Records from a data collection
- - - -

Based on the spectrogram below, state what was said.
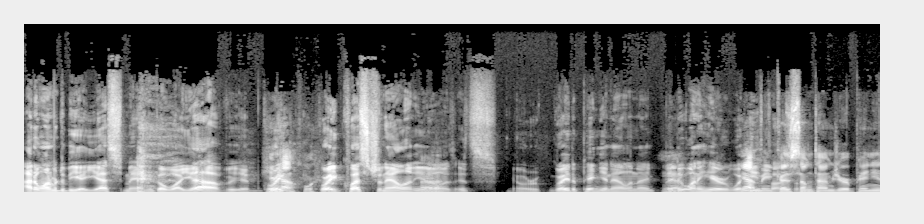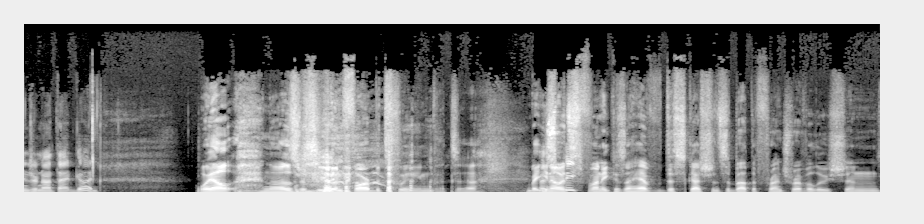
I don't want him to be a yes man and go, well, yeah, yeah, great, Yeah, great question, Alan. You know, Uh-huh. it's or great opinion, Alan. I, I do want to hear what yeah, I mean, because on sometimes your opinions are not that good. Well, no, those are few and far between. But uh, but you Now know, it's funny because I have discussions about the French Revolution,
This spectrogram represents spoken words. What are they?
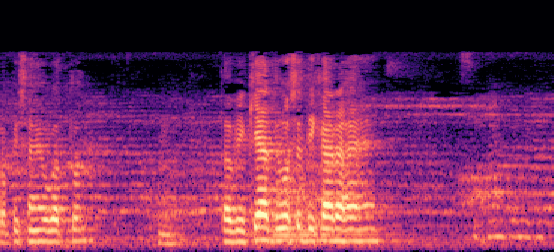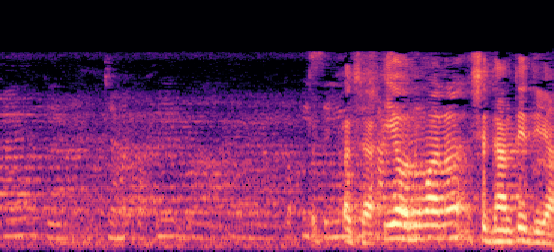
कपि संयोगत्व हम्म। तो? अभी क्या दोष दिखा रहा है? अच्छा ये अनुमान सिद्धांति दिया।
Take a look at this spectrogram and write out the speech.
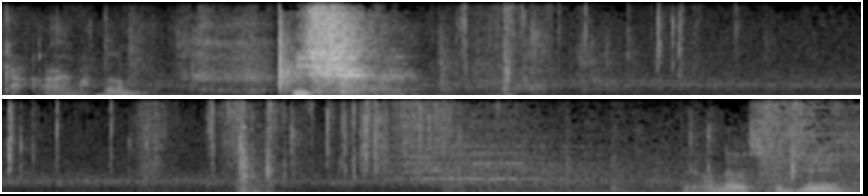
Caralho, matando. Ixi. Tem anel, escudinho.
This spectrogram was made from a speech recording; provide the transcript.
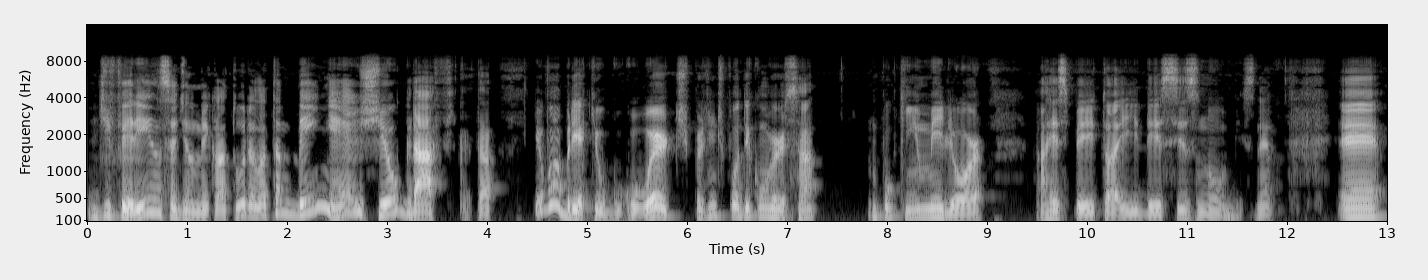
diferença de nomenclatura ela também é geográfica, tá? Eu vou abrir aqui o Google Earth para a gente poder conversar um pouquinho melhor a respeito aí desses nomes, né? É,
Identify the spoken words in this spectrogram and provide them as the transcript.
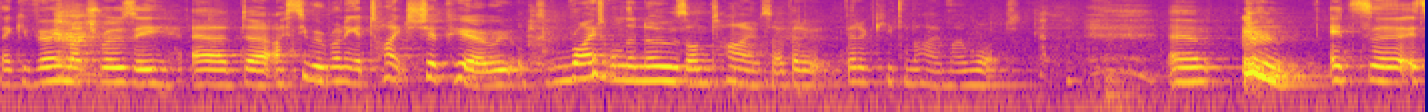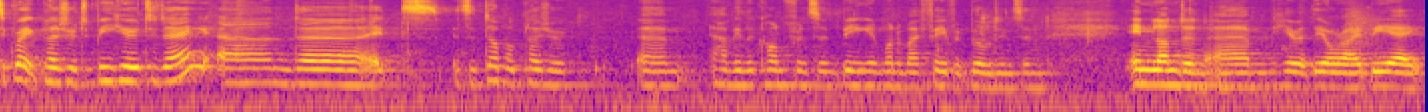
Thank you very much, Rosie. And uh, I see we're running a tight ship here. We're right on the nose on time, so I better, better keep an eye on my watch. um, it's, uh, it's a great pleasure to be here today, and uh, it's, it's a double pleasure um, having the conference and being in one of my favourite buildings in, in London um, here at the RIBA.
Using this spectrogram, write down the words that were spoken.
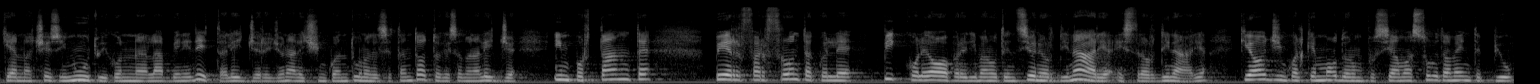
che hanno acceso i mutui con la benedetta legge regionale 51 del 78, che è stata una legge importante per far fronte a quelle piccole opere di manutenzione ordinaria e straordinaria che oggi in qualche modo non possiamo assolutamente più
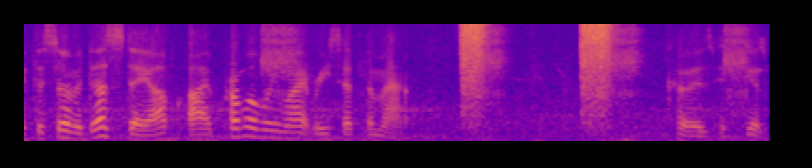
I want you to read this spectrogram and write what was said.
if the server does stay up, I probably might reset the map. Because it's good.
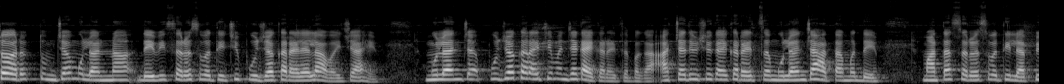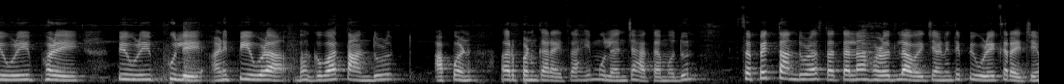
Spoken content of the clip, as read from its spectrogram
तर तुमच्या मुलांना देवी सरस्वतीची पूजा करायला लावायची आहे. मुलांच्या पूजा करायची म्हणजे काय करायचं बघा? आजच्या दिवशी काय करायचं? मुलांच्या हातामध्ये माता सरस्वतीला पिवळी फळे पिवळी फुले आणि पिवळा भगवा तांदूळ आपण अर्पण करायचं आहे मुलांच्या हातामधून. सफेद तांदूळ असतात त्याला हळद लावायची आणि ते पिवळे करायचे.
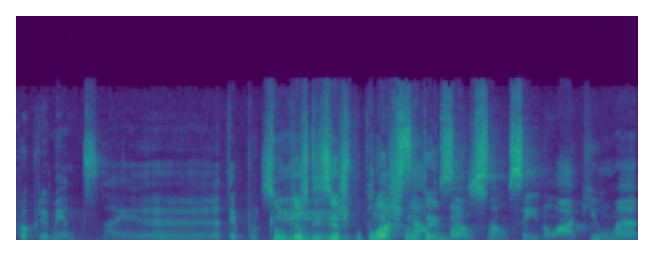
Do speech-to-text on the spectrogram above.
Propriamente, não é? Eh, até porque... São aqueles dizeres populares que não são, têm são, base, São, não é? sim. Não há aqui uma,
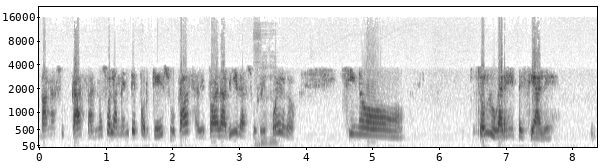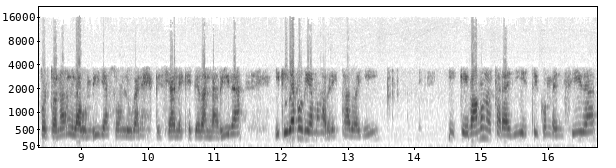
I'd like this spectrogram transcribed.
van a sus casas, no solamente porque es su casa de toda la vida, su recuerdo, sino son lugares especiales, Puerto y La Bombilla son lugares especiales que te dan la vida y que ya podíamos haber estado allí y que vamos a estar allí, estoy convencida,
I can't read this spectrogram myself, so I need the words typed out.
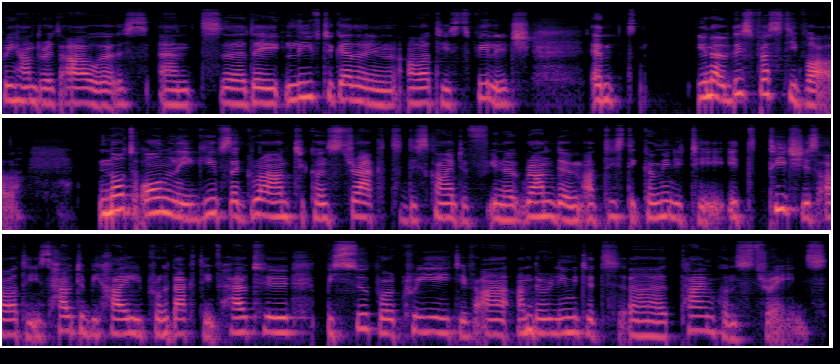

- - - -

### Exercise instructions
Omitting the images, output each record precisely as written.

### Result
Based on the spectrogram below, state what was said.
I don't want him to be a yes man and go, well, yeah, yeah, great, Yeah, great question, Alan. You know, Uh-huh. it's or great opinion, Alan. I, I do want to hear what yeah, I mean, because on sometimes your opinions are not that good. Well, no, those are few and far between. But uh, but you Now know, it's funny because I have discussions about the French Revolution,
This spectrogram represents spoken words. What are they?
कपि संयोगत्व हम्म। तो? अभी क्या दोष दिखा रहा है? अच्छा ये अनुमान सिद्धांति दिया।
Take a look at this spectrogram and write out the speech.
Caralho, matando. Ixi. Tem anel, escudinho.
This spectrogram was made from a speech recording; provide the transcript.
diferença de nomenclatura ela também é geográfica, tá? Eu vou abrir aqui o Google Earth para a gente poder conversar um pouquinho melhor a respeito aí desses nomes, né? É,
Identify the spoken words in this spectrogram and provide them as the transcript.
Thank you very much, Rosie. And uh, I see we're running a tight ship here. We're right on the nose on time, so I better, better keep an eye on my watch. um, it's, uh, it's a great pleasure to be here today, and uh, it's, it's a double pleasure um, having the conference and being in one of my favourite buildings in, in London um, here at the RIBA.
Using this spectrogram, write down the words that were spoken.
che hanno acceso i mutui con la benedetta legge regionale 51 del 78, che è stata una legge importante per far fronte a quelle piccole opere di manutenzione ordinaria e straordinaria che oggi in qualche modo non possiamo assolutamente più
I want you to read this spectrogram and write what was said.
if the server does stay up, I probably might reset the map. Because it's good.
Spoken content of the clip, as read from its spectrogram
तर तुमच्या मुलांना देवी सरस्वतीची पूजा करायला लावायची आहे. मुलांच्या पूजा करायची म्हणजे काय करायचं बघा? आजच्या दिवशी काय करायचं? मुलांच्या हातामध्ये माता सरस्वतीला पिवळी फळे पिवळी फुले आणि पिवळा भगवा तांदूळ आपण अर्पण करायचं आहे मुलांच्या हातामधून. सफेद तांदूळ असतात त्याला हळद लावायची आणि ते पिवळे करायचे.
Do speech-to-text on the spectrogram above.
Propriamente, não é? Eh, até porque... São aqueles dizeres populares que não são, têm são, base, São, não é? sim. Não há aqui uma,
I'd like this spectrogram transcribed.
van a sus casas, no solamente porque es su casa de toda la vida, su recuerdo, sino son lugares especiales, Puerto y La Bombilla son lugares especiales que te dan la vida y que ya podíamos haber estado allí y que vamos a estar allí, estoy convencida,
I can't read this spectrogram myself, so I need the words typed out.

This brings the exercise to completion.